Whew! This unit was a lot more challenging than I expected it to be when I typed the word “Amour” as a unit theme writing my French 3 syllabus in August. Never having taught this theme without a textbook, I had my work cut out for me when planning this unit. There is such a wealth of authentic written and recorded resources related to this topic that I didn’t know where to start. Deciding that it would be simplest to start at the beginning, I chose a chronological organization for the unit (La Rencontre – Le Rendez-vous – L’Amour – La Rupture – Le Mariage), and then began the process of selecting materials that I hoped would be engaging, comprehensible, and appropriate to my students’ ages/developmental stage. Trust me, as soon as you type “amour” into any search box, you will get a lot of hits that you would never want your students to see! As an additional challenge, I wanted to make sure that the resources I chose helped to establish an inclusive classroom environment for my GLBT students, as well as respect for the beliefs of my students from diverse cultural and religious backgrounds. Lastly, I wanted to focus on the language function of giving advice, which was a natural fit with the theme of this unit. Here’s the 15-page activity packet that I came up with—I’d love to hear your feedback! Amour Activities
Here’s an explanation of the activities in the packet, and approximately how long I think each lesson in the unit will take. Note: My lessons tend to take longer than I think they will! If it seems that this unit is taking too long, I will assign some activities as homework, or eliminate them, based on the needs of my students.
Etape 1 – La Rencontre (Days 1-3). In this lesson the students will first read an article with tips on how to approach someone that they’re interested in. I thought that the students, who often feel socially awkward at this stage, would be interested in the concrete advice given in the article. After this reading, the students will discuss some of the suggestions from the article in their small groups.

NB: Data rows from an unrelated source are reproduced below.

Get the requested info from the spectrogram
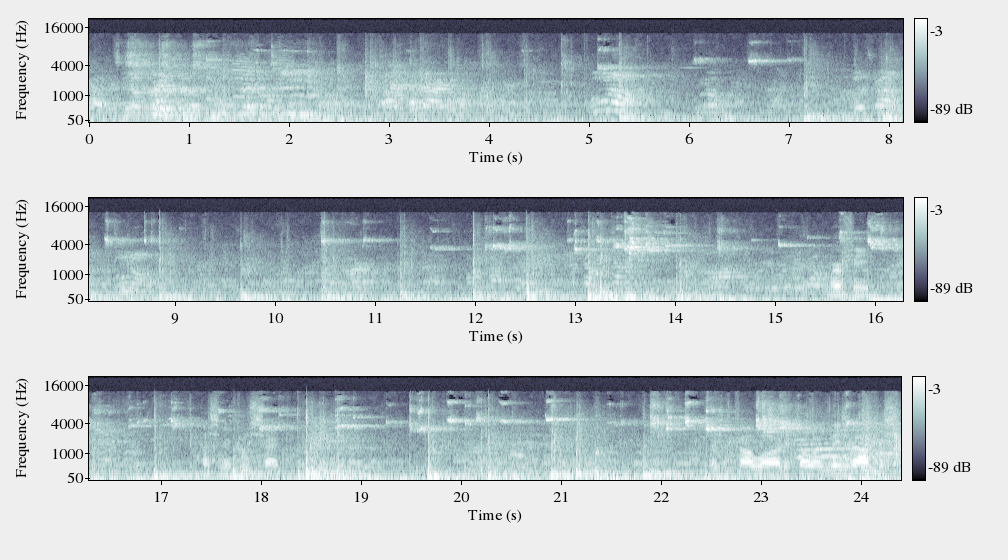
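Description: Basketball game sounds in a gym: a ball bouncing on the hardwood floor, sneakers squeaking, and players and coaches calling out, all with the echo of a large hall.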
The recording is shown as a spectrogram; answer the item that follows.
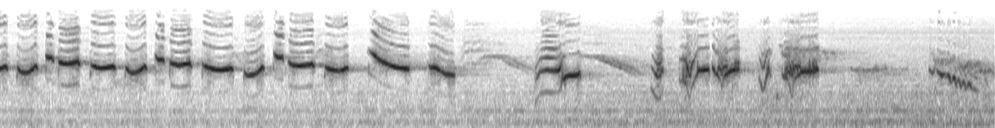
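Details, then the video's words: Chinese hwamei giving a fast run of rolling whistled notes, then a pause followed by a few scattered swooping and harsher notes, faint hum in the background. "tiếng chim hoạ mi hót cực hay"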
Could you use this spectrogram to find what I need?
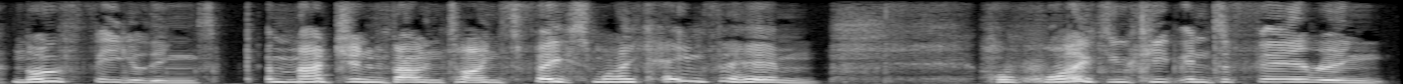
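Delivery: high, loud, anguished tirade; distraught screaming. A narrator's reading. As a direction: rail at him in furious despair. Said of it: "screamed Hester".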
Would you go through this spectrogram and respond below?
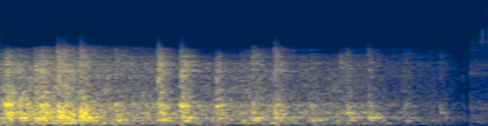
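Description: A train running in a scene from the film Pakeezah, a steady rolling rumble with faint rhythmic clicks of the wheels, continuous and fairly loud, fading at the very end.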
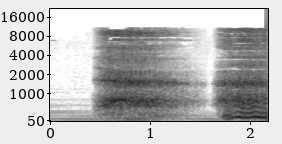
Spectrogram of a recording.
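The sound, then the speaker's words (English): Heavy, loud breathing right up against the microphone: a long, rushing breath followed by a second, deeper one, with no talking. “But it sounds like my breathing's really heavy, and it's not.”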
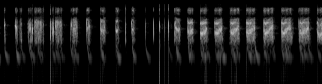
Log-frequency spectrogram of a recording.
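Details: Swiftlet calling sound used as a lure for a nesting building: a steady series of short buzzy chirps, a little over two per second, with a brief quicker ticking run midway.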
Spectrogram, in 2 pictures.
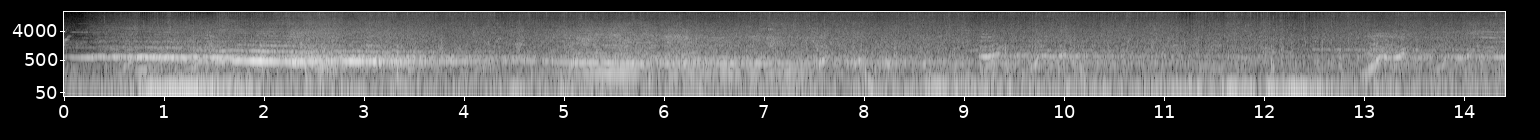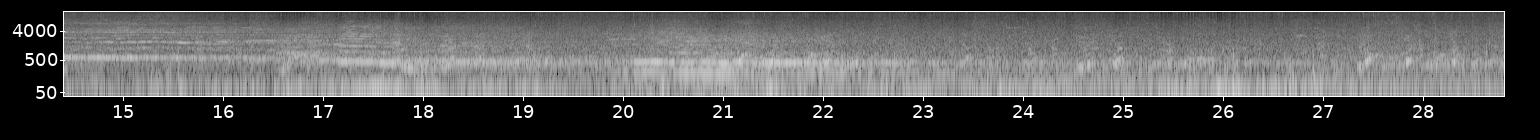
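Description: Humpback whale song: long, wavering moans and higher rising whoops overlap and echo, sliding up and down in pitch over a steady hiss of underwater noise, with no voices.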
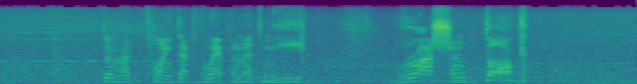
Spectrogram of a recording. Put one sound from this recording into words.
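A man speaks threateningly in a low, menacing voice, close by.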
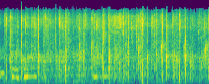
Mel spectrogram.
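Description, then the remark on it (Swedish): An audience applauds steadily for themselves for having come, a dense patter of many hands clapping at a moderate, even level, with a few voices calling out faintly beneath the clapping. “Jag tycker en applåd till er för att ni har kommit”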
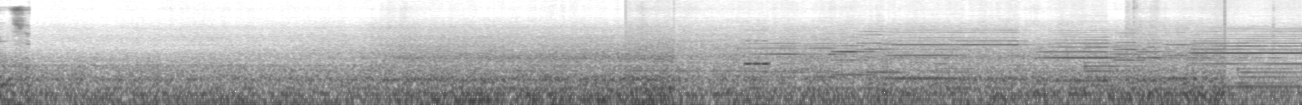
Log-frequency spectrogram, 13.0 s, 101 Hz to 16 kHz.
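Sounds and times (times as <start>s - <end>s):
car road and engine noise: 0.0s - 13.0s
music: 6.8s - 13.0s.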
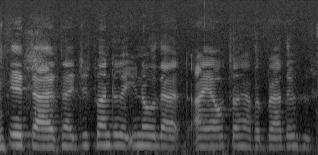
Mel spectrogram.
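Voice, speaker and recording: The room echo is audible. A woman speaks at medium pitch in a monotone, flat intonation. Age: 60s. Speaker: audience member and patient. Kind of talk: audience question. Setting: conference hall with audience. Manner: halting.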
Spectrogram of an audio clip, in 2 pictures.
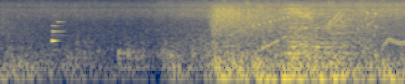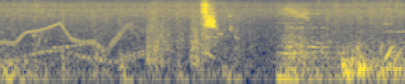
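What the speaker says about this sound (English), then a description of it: "Uh-oh! Lightning storm!" Heavy rain hisses steadily through a thunderstorm in the video game Genshin Impact, with a low rumble of thunder building underneath, a sharp crackle near the middle and swooping game effects over the top.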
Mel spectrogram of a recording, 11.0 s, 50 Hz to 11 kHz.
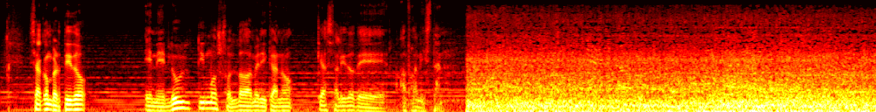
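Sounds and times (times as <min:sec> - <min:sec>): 
speech: 0:00.4 - 0:01.2, 0:01.8 - 0:05.9
C-17 military transport plane taking off from Kabul airport: 0:05.8 - 0:10.9.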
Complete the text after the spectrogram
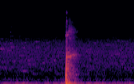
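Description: A game stone clicks onto a wooden board.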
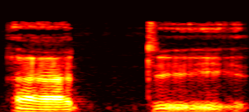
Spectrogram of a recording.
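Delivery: usual speaking voice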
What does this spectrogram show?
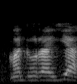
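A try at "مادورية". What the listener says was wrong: Maduriyah. Kalau Madura, ra ujungnya alif buang aja. Alifnya langsung ra kasrah. Maduriya.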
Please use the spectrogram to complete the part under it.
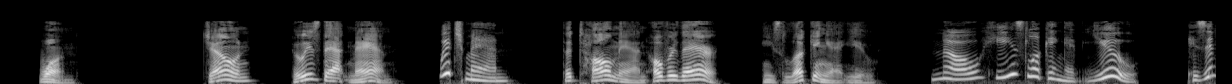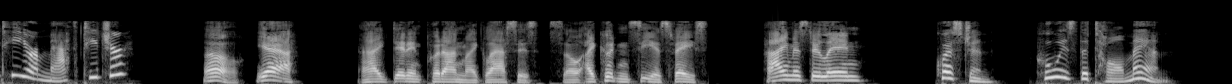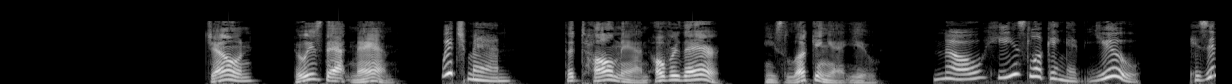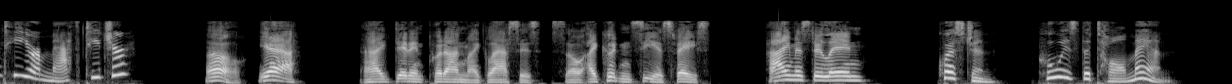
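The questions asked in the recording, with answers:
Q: Question, who is the tall man?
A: Joan's math teacher, Mr. Lin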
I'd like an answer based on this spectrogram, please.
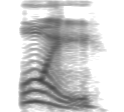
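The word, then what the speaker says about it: hoy: for today, which is oi. Oi, spelled h o y. Oi. Remember that the h in Spanish is silent. So, we pronounce it like oi. O y. That's right. Instead of hoi, we say oi.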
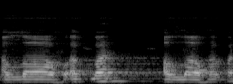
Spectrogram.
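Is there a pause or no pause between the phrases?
pause. There is a stop between the phrases.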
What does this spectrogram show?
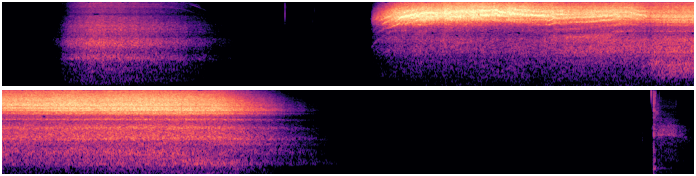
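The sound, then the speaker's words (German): A breath drawn in, then a long, steady hissing exhale through lips shaped into an S, lasting about five seconds, fairly loud, with no talking, done as a relaxation breathing exercise. “Du musst dafür beim Ausatmen einfach mit den Lippen ein F oder ein S formen.”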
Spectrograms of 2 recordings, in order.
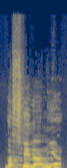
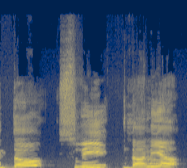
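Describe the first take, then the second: First: Said in the usual way. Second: दसवीं दानिया stretched slowly, piece by piece; syllable by syllable. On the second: Shown as a demonstration. Teacher reading the Russian goodbye with the class, दसवीं दानिया slowly split up. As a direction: break दसवीं दानिया into slow, drawn-out parts. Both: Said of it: "इसको साथ में पढ़ेंगे".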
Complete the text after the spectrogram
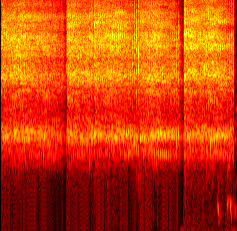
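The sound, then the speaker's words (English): A vibraslap is struck repeatedly, producing loud, bright, buzzing rattles in about four bursts, each sharp attack followed by a sustained clattering buzz. No one speaks. “All right, watch this dingus play a vibra slap now.”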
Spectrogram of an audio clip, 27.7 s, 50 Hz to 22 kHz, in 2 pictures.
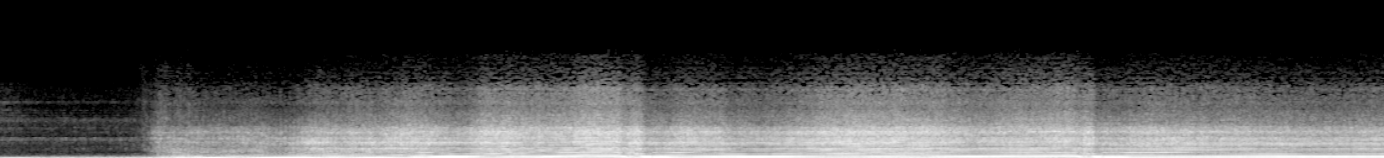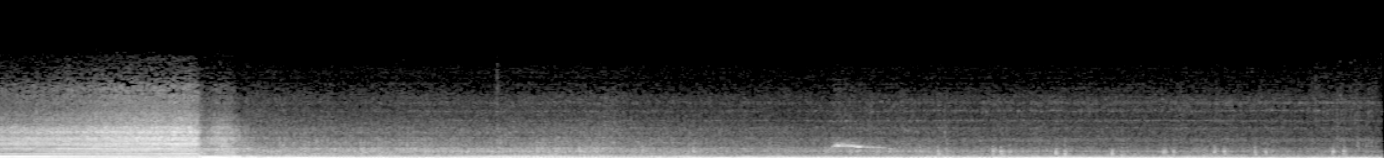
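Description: Stock 6.0-litre LQ4 V8 in an LS-swapped Chevy S10 at full throttle down a quarter-mile drag strip, heard from inside the cab. The engine note climbs from the launch and drops sharply at two upshifts of the 4L80 automatic. About 16 seconds in the throttle closes and the note sinks slowly as the truck coasts.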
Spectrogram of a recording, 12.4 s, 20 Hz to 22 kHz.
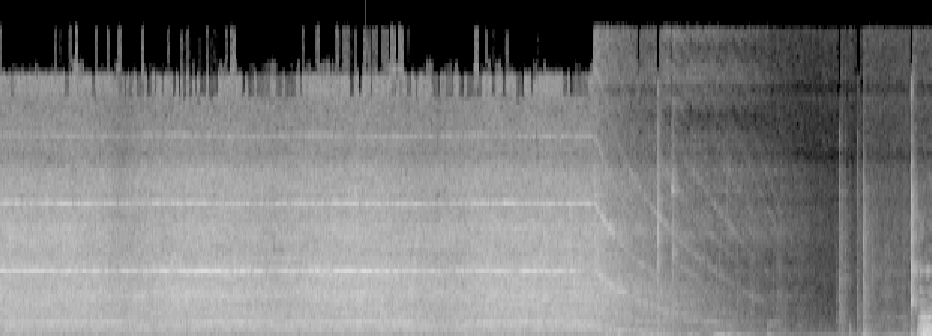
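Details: Dyson DC15 'The Ball' HEPA vacuum motor after replacing carbon brushes, test run: steady even high-pitched whine, no rattle or surging, winds down smoothly at switch-off; normal running.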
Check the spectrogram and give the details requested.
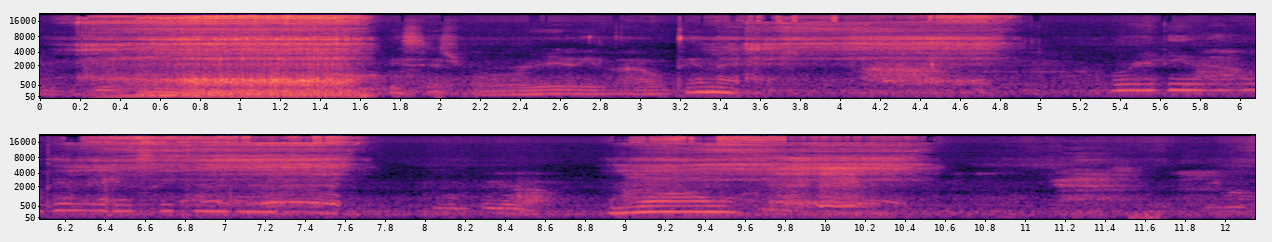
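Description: One loud, rough snore on a breath, followed by voices talking in a small room.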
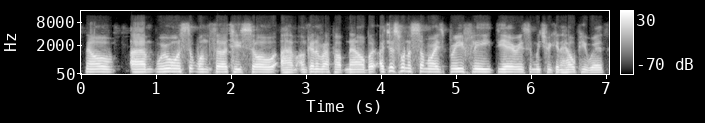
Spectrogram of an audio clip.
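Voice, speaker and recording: A British man with a slightly high, slightly mellow voice presents informally to clients as a financial advisor over an online call, explaining hesitantly with hedged asides. The recording is dry, and the call audio sounds dull and muffled.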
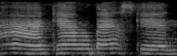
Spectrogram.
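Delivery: high, very slow character voice, each word drawn out. Offering to voice a role in a pretend game script: Carole Baskin impression. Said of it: "I can be Carol Baskin".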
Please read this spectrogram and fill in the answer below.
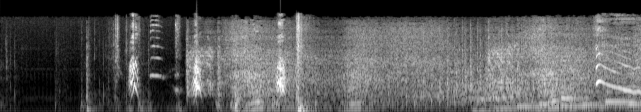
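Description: Car sound effects: a few knocks and clatters, then the car moving off with a steady driving rumble. Background music comes in over it near the end.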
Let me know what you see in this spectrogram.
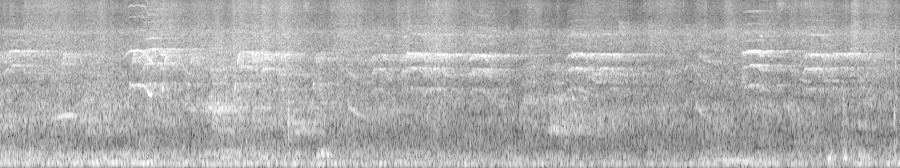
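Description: Birds calling: a repeated series of high, steady whistled notes, each about half a second to a second long, over outdoor background noise.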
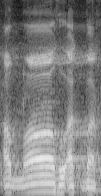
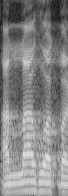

I have included a space for them to fill in their group members’ responses, in an effort to ensure that all students are actively participating in the discussion. I will also circulate around the room and provide feedback during this portion of the lesson. Next, the students will watch a video in which an animated character gives advice to a human teenager. I wasn’t familiar with this series of videos, but I think that the animation in the video might be engaging to the students. As a culminating activity, the students will write a message to a friend in which they give advice on how to approach a potential love interest. As with all of the learning activities in this unit, I have kept the directions gender neutral in order to be as inclusive as possible. On the second (?) day of this lesson, the students will both read an infographic and watch a news story on the theme of dating websites. They will then practice and perform a role play between a teen and parent who are in conflict over the teen’s participation on a site de rencontre. I envision giving everyone about 10-15 minutes to practice, and then randomly choosing 3-4 pairs (not the same dyads as the practice activity) to present in front of the class for an assessment. Because there are several role plays in this unit, I will be able to assess all students by the end of the unit. Furthermore, by focusing on this type of interpersonal communication, rather than personalized discussion, I can avoid requiring students to discuss feelings that they might not be comfortable sharing. For a presentational activity, the students will then write a message in which they make suggestions to a younger sibling who has enrolled in a meeting website.
Etape 2 – Le Rendez-Vous Amoureux (Days 4-5) In this lesson, the students will watch a video on how to call someone to ask them on a date, and complete a role play in which one calls the other for a first date. They will then read an article with first date advice (Le premier rendez-vous) and write a note to a friend which incorporates suggestions from the article.
Etape 3 – L’Amour (Days 6-7) The students will begin this lesson by watching a video in which young children explain their ideas about what love is. They will then read an article in which French teens discuss how they expressed their feelings/kissed someone they liked for the first time. (Quand se declarer…) One of the couples in this article is a same sex couple. While I thought about eliminating this portion of the article, I decided to leave it in to support my desire to provide an inclusive classroom environment. While I do not expect this to create problems in my school, I understand that the same might not be true in other school cultures. After these interpretive activities, the students will practice and perform role plays in which they give each advice about giving a first kiss, and then write a real or imaginary story about their own (hypothetical?) first kiss.
Etape 4 – La Rupture (Days 8-9) Since all good things must come to an end, the students will watch another video in the previously-described partially animated series with advice about breaking up. They will also read an article with break-up advice, before discussing the suggestions in the article with a partner. As a follow up activity, they will write a note to a friend who is going through a break-up and offer him/her advice. The students will then read a more in depth article with suggestions to parents about how they can help their teenager survive his/her first broken heart. They will then role play a conversation between a parent and teenager.
Etape 5 – Le Mariage (Day 10-12?) This lesson continues to be a work in progress, and I am not sure whether I will actually use it. I struggled to find materials related to marriage that I thought would be engaging to students who are most likely several years away from being married. While I wanted to introduce some cultural connections, as well as vocabulary related to marriage, I’m not finding a good fit between the videos and articles I found about Mariage pour Tous/French weddings and making suggestions/giving advice. I may keep working on this—and add my revisions to this post, or drop it all together. In the meantime, I’m leaving what I came up with in the document, in case it’s of use to anyone else.